Appeal from judgment of sentence of Court of Common Pleas, Trial Division, of Philadelphia, March T., 1972, Nos. 695 and 696, in case of Commonwealth of Pennsylvania v. Ronald Aikens.
Michael D. Fioretti, for appellant.
David Richman, Assistant District Attorney, and F. Emmett Fitzpatrick, District Attorney, for Commonwealth, appellee.
Watkins, P. J., Jacobs, Hoffman, Cercone, Price, Van der Voort, and Spaeth, JJ. Opinion by Van der Voort, J. Spaeth, J., concurs in the result.
[ 229 Pa. Super. Page 289]
Appellant, Ronald Aikens, was arrested on February 16, 1972, and charged with Forcible Rape, Statutory Rape, and Corrupting the Morals of a Minor Child. On December 7, 1972, a jury found Appellant guilty of Statutory Rape and of Corrupting the Morals of a Minor Child. Appellant filed post-trial motions in arrest of judgment or alternatively for a new trial, which motions, after argument on May 25, 1973, were denied and Appellant was sentenced to serve from two to ten years imprisonment. The case is before us on direct appeal.

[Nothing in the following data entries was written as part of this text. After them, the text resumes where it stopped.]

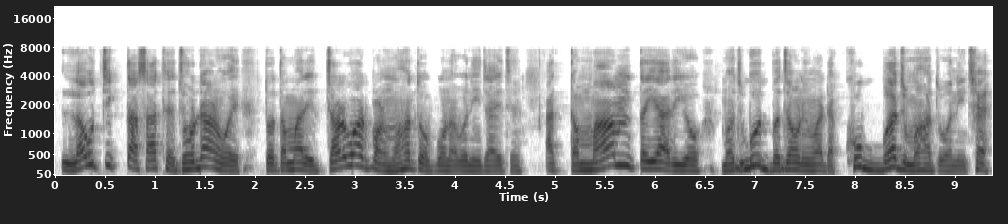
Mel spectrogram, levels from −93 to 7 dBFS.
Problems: none marked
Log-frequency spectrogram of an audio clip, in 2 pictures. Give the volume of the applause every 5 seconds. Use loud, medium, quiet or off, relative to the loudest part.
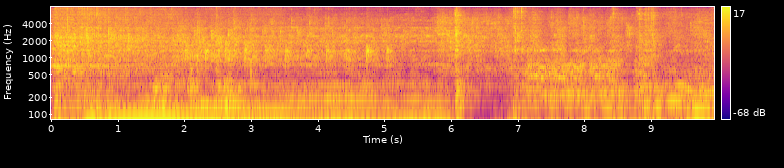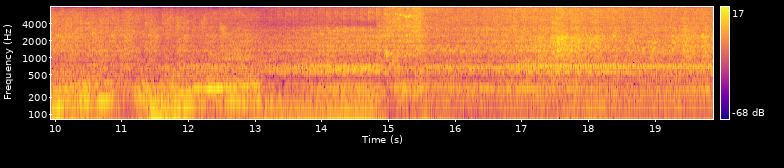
loud, medium, medium, loud.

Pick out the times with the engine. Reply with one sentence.
The engine can be heard from 0.0 to 19.8 s.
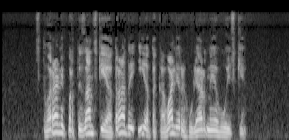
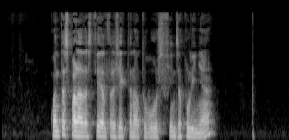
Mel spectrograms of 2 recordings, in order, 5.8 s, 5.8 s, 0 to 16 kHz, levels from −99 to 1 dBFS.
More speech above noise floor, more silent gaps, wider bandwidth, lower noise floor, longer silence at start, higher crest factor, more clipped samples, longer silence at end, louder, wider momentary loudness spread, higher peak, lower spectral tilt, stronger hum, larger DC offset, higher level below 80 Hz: second, 44 dB vs 58 dB; neither; about the same, 11.5 kHz vs 11.5 kHz; second, -62 dBFS vs -82 dBFS; second, 0.7 s vs 1.05 s; second, 16 dB vs 24 dB; neither; second, 0.9 s vs 1.55 s; first, -19 LUFS vs -25 LUFS; second, 7 LU vs 11 LU; about the same, -4 dBFS vs -4 dBFS; about the same, -6 dB/octave vs -6 dB/octave; neither; neither; first, -56 dBFS vs -62 dBFS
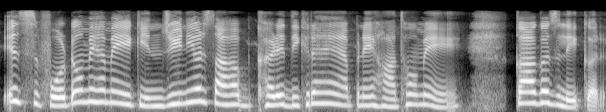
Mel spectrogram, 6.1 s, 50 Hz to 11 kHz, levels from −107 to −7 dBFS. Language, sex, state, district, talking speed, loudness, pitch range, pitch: Hindi, female, Bihar, West Champaran, 160 wpm, -14 LUFS, 250-320 Hz, 280 Hz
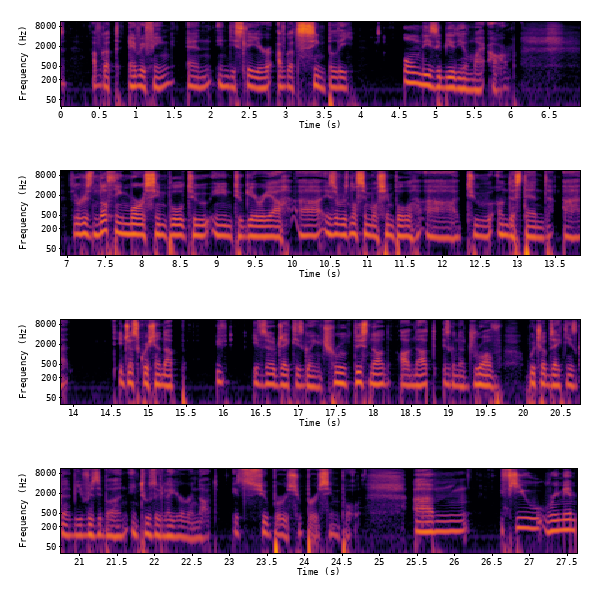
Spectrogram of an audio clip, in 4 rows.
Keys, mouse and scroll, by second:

Viewing the case in a light most favorable to the Commonwealth, Commonwealth v. Tabb, 417 Pa. 13, 207 A.2d 884 (1965), the facts of the case are as follows:

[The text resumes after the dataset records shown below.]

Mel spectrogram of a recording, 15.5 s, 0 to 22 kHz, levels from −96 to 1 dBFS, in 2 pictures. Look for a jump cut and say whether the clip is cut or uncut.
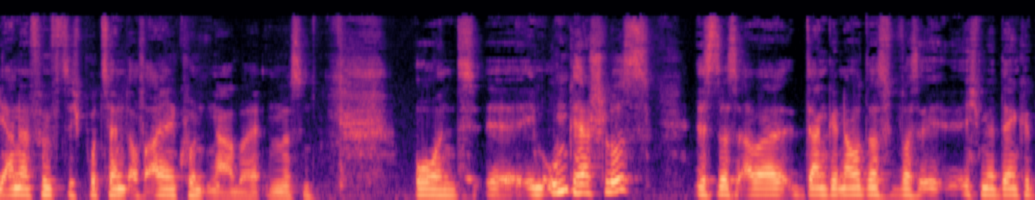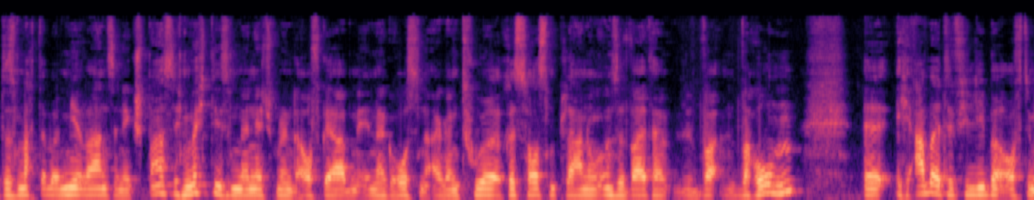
uncut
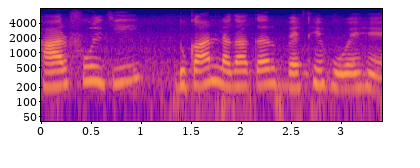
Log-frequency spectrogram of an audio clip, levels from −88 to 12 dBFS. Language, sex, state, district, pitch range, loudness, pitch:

The prosecutrix (age 15 at the time) met the Appellant (age 25 at the time), in their neighborhood while she was selling candy to raise money for church activities. The two were acquainted, Appellant having previously dated the girl's older sister. Appellant agreed to purchase some candy if the girl would accompany him to his apartment so that he could get the money to pay for it. The prosecutrix testified that she did so accompany Appellant to his apartment, and that, once inside, Appellant forced her to engage in sexual intercourse with him.
[ 229 Pa. Super. Page 290]
Medical testimony indicated that the prosecutrix had in fact engaged in intercourse with someone on the evening in question. The Defense called to the stand several of Appellant's friends to testify that Appellant was with them at band practice at the time of the alleged rape. The Commonwealth called in rebuttal of the alibi defense a police officer who had questioned Appellant shortly after the time of the crime. The officer testified that Appellant had told him that he, Appellant, had been in a certain bar, and then alone at home, at the time of the commission of the crime. Counsel for Appellant was unaware that Appellant had made this statement. Counsel objected to the admission of the officer's testimony, arguing that Appellant's statement to the officer was exculpatory evidence which had been suppressed by the Commonwealth -- evidence which should have been produced by the prosecution in its case in chief. The trial judge permitted the officer to testify. The jury, evidently finding that Appellant engaged in sexual relations with the girl but that the act was with her consent, acquitted Appellant of Forcible Rape and found him guilty of Statutory Rape and Corrupting the Morals of a Minor Child. In his appeal, Appellant would have us find that his constitutional right to due process of law was violated when the Commonwealth "suppressed" his "exculpatory" statement until the defense had rested. This court cannot so find.
Appellant first refers us to Brady v. Maryland, 373 U.S. 83, 10 L. Ed. 2d 215, 83 S. Ct. 1194 (1963), where Defendant's counsel had requested that the prosecution turn over for examination any extra-judicial statements in the prosecution's possession which had been made by Defendant's companion in crime. Several such statements were shown to Defendant's counsel, but one in which Appellant's companion admitted the actual homicide was withheld. The Supreme Court stated: "We now hold that the suppression by the prosecution of
[ 229 Pa. Super. Page 291]
evidence favorable to an accused upon request violated due process where the evidence is material either to guilt or to punishment, irrespective of the good faith or bad faith of the prosecution." Brady at 87 (emphasis added). ...